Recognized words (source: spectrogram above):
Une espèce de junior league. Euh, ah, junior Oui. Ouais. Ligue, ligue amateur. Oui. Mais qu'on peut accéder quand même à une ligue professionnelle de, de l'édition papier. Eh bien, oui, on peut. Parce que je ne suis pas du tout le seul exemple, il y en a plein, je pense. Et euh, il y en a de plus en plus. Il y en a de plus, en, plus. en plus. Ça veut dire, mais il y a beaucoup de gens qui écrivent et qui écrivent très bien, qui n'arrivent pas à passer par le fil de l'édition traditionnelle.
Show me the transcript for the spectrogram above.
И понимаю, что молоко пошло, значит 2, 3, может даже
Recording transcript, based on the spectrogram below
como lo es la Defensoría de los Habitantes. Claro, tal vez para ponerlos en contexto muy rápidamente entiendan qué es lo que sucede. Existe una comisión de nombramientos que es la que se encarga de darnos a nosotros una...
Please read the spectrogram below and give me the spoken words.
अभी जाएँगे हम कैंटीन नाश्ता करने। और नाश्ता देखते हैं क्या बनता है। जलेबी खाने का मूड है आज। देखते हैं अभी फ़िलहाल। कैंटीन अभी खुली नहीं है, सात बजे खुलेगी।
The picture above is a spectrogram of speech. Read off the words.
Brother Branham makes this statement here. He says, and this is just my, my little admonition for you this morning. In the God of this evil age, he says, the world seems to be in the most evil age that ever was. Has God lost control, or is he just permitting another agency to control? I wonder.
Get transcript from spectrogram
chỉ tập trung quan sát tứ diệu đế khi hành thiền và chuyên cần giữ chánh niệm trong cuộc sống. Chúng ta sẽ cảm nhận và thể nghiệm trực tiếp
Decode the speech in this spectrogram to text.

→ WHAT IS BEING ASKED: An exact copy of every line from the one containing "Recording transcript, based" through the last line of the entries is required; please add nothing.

→ RESULT BELOW:
Recording transcript, based on the spectrogram below
como lo es la Defensoría de los Habitantes. Claro, tal vez para ponerlos en contexto muy rápidamente entiendan qué es lo que sucede. Existe una comisión de nombramientos que es la que se encarga de darnos a nosotros una...
Please read the spectrogram below and give me the spoken words.
अभी जाएँगे हम कैंटीन नाश्ता करने। और नाश्ता देखते हैं क्या बनता है। जलेबी खाने का मूड है आज। देखते हैं अभी फ़िलहाल। कैंटीन अभी खुली नहीं है, सात बजे खुलेगी।
The picture above is a spectrogram of speech. Read off the words.
Brother Branham makes this statement here. He says, and this is just my, my little admonition for you this morning. In the God of this evil age, he says, the world seems to be in the most evil age that ever was. Has God lost control, or is he just permitting another agency to control? I wonder.
Get transcript from spectrogram
chỉ tập trung quan sát tứ diệu đế khi hành thiền và chuyên cần giữ chánh niệm trong cuộc sống. Chúng ta sẽ cảm nhận và thể nghiệm trực tiếp
Decode the speech in this spectrogram to text.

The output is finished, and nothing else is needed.